### Task brief
Please copy every record below exactly, but leave the pictures out.

──────── The data

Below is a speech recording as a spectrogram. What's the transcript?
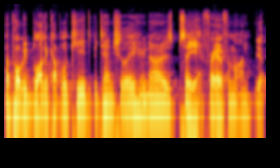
they'll probably blood a couple of kids potentially. Who knows? So yeah, Freo for mine. Yep.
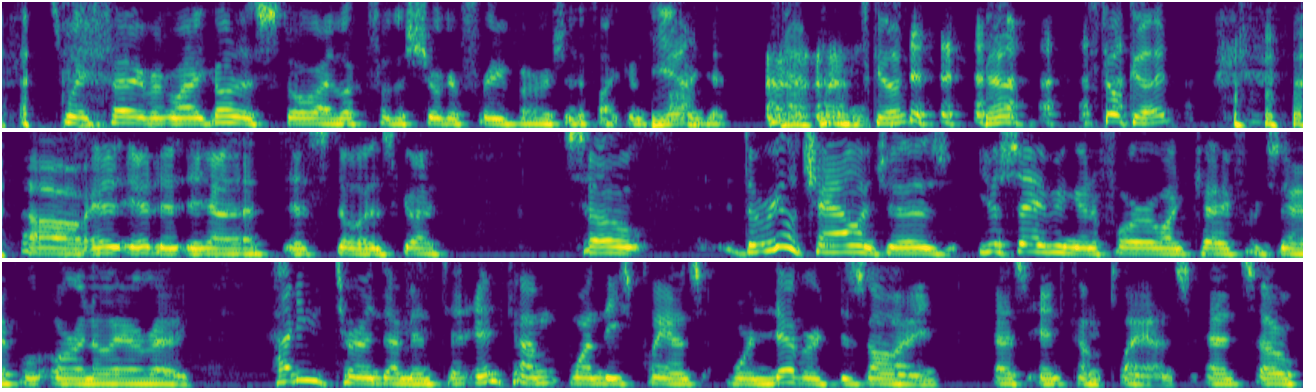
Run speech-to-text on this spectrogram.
it's my favorite. When I go to the store, I look for the sugar-free version if I can yeah. find it. It's good. Yeah, still good. oh, it, it, yeah, it, it still is good. So, the real challenge is you're saving in a 401k, for example, or an IRA. How do you turn them into income when these plans were never designed as income plans? And so,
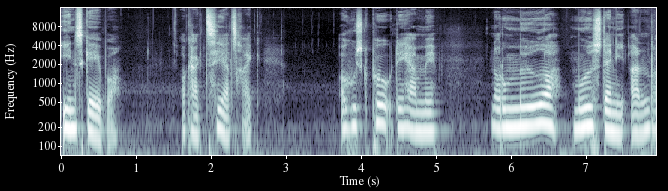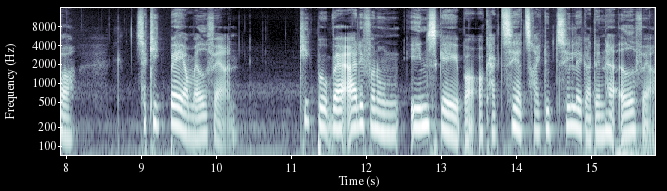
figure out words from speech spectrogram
egenskaber og karaktertræk. Og husk på det her med, når du møder modstand i andre, så kig bag om adfærden. Kig på, hvad er det for nogle egenskaber og karaktertræk, du tillægger den her adfærd.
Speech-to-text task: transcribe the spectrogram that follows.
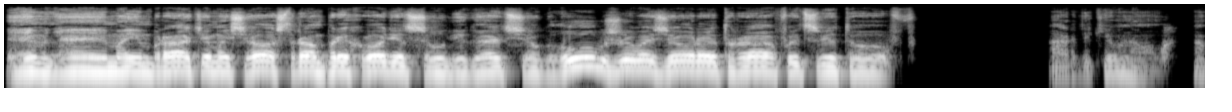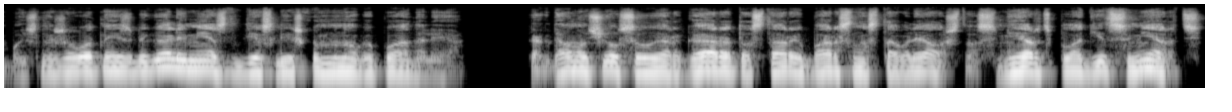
и мне и моим братьям и сестрам приходится убегать все глубже в озера трав и цветов. Арди кивнул. Обычно животные избегали мест, где слишком много падали. Когда он учился у Эргара, то старый Барс наставлял, что смерть плодит смерть,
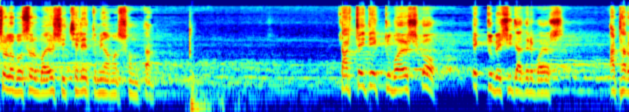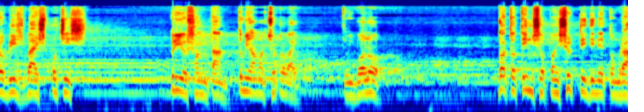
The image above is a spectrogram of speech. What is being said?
ষোলো বছর বয়সী ছেলে, তুমি আমার সন্তান। তার চাইতে একটু বয়স্ক, একটু বেশি যাদের বয়স আঠারো, বিশ, বাইশ, পঁচিশ। প্রিয় সন্তান, তুমি আমার ছোট ভাই। তুমি বলো, গত তিনশো পঁয়ষট্টি দিনে তোমরা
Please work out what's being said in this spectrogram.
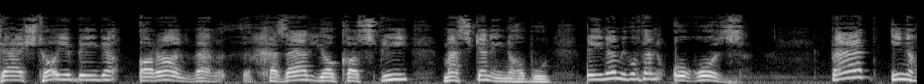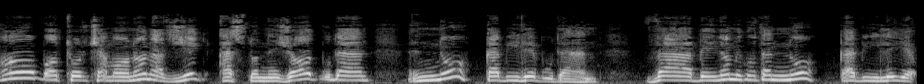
دشت های بین آرال و خزر یا کاسپی مسکن اینها بود. به اینا می‌گفتن اغز بعد اینها با ترکمانان از یک اصل و نژاد بودن نه قبیله بودن و به اینا می‌گفتن نه قبیله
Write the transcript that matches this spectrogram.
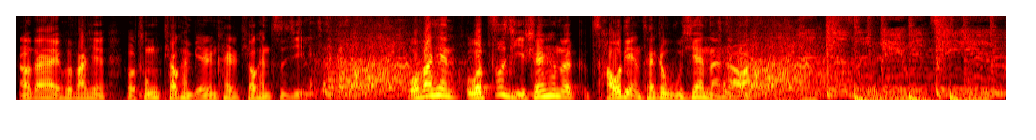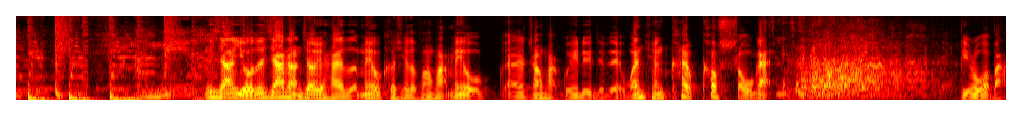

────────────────

### Answer below
Below is a speech recording as a spectrogram. What's the transcript?
they'll probably blood a couple of kids potentially. Who knows? So yeah, Freo for mine. Yep.
Run speech-to-text on this spectrogram.
it's my favorite. When I go to the store, I look for the sugar-free version if I can yeah. find it. It's good. Yeah, still good. oh, it, it, yeah, it, it still is good. So, the real challenge is you're saving in a 401k, for example, or an IRA. How do you turn them into income when these plans were never designed as income plans? And so,
figure out words from speech spectrogram
egenskaber og karaktertræk. Og husk på det her med, når du møder modstand i andre, så kig bag om adfærden. Kig på, hvad er det for nogle egenskaber og karaktertræk, du tillægger den her adfærd.
Speech-to-text task: transcribe the spectrogram that follows.
и мне и моим братьям и сестрам приходится убегать все глубже в озера трав и цветов. Арди кивнул. Обычно животные избегали мест, где слишком много падали. Когда он учился у Эргара, то старый Барс наставлял, что смерть плодит смерть,
The image above is a spectrogram of speech. What is being said?
ষোলো বছর বয়সী ছেলে, তুমি আমার সন্তান। তার চাইতে একটু বয়স্ক, একটু বেশি যাদের বয়স আঠারো, বিশ, বাইশ, পঁচিশ। প্রিয় সন্তান, তুমি আমার ছোট ভাই। তুমি বলো, গত তিনশো পঁয়ষট্টি দিনে তোমরা
Please work out what's being said in this spectrogram.
دشت های بین آرال و خزر یا کاسپی مسکن اینها بود. به اینا می‌گفتن اغز بعد اینها با ترکمانان از یک اصل و نژاد بودن نه قبیله بودن و به اینا می‌گفتن نه قبیله
Write the transcript that matches this spectrogram.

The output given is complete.